##### DATASET ENTRIES
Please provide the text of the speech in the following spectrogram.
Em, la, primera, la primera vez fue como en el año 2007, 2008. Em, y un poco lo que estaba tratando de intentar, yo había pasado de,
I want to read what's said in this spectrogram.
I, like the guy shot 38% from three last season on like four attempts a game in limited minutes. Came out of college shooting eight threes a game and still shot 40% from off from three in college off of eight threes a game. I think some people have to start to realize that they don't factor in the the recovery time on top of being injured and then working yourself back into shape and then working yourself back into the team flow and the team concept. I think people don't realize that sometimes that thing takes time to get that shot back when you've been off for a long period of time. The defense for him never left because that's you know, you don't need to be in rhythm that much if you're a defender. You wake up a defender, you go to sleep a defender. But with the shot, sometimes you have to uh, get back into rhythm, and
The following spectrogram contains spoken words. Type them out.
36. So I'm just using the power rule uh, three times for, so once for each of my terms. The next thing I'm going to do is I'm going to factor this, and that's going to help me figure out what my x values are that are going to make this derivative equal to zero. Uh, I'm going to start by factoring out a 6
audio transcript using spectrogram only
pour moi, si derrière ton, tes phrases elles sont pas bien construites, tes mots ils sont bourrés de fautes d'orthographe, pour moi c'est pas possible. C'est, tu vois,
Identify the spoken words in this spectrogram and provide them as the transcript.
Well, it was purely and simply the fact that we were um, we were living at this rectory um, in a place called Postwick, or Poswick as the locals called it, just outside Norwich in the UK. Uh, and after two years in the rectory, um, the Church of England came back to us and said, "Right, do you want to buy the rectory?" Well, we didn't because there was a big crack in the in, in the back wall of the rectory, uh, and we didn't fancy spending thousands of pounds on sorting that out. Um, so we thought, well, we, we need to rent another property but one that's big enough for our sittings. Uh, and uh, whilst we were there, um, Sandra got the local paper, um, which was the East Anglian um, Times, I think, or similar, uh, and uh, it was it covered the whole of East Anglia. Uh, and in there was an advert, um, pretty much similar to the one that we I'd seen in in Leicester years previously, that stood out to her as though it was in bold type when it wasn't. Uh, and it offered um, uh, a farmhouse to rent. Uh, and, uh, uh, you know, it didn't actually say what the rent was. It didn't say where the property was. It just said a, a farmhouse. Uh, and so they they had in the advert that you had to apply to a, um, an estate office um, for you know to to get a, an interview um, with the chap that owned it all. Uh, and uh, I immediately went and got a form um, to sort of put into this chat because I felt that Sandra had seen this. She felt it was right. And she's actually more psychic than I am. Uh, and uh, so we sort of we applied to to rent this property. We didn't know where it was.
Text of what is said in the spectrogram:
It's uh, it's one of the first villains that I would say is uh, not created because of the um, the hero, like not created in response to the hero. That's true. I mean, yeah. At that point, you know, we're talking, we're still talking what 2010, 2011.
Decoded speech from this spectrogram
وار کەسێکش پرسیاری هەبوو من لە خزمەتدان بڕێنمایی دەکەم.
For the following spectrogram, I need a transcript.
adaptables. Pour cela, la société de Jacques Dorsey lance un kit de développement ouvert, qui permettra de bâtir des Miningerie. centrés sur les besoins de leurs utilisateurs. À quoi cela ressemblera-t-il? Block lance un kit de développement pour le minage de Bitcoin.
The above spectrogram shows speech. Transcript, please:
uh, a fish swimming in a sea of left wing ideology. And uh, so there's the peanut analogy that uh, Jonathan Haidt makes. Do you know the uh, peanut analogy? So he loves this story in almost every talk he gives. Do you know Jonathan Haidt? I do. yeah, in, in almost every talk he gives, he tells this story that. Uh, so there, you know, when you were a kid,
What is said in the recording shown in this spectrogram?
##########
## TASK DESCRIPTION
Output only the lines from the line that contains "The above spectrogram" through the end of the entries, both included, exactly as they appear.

## WRITTEN REPLY
The above spectrogram shows speech. Transcript, please:
uh, a fish swimming in a sea of left wing ideology. And uh, so there's the peanut analogy that uh, Jonathan Haidt makes. Do you know the uh, peanut analogy? So he loves this story in almost every talk he gives. Do you know Jonathan Haidt? I do. yeah, in, in almost every talk he gives, he tells this story that. Uh, so there, you know, when you were a kid,
What is said in the recording shown in this spectrogram?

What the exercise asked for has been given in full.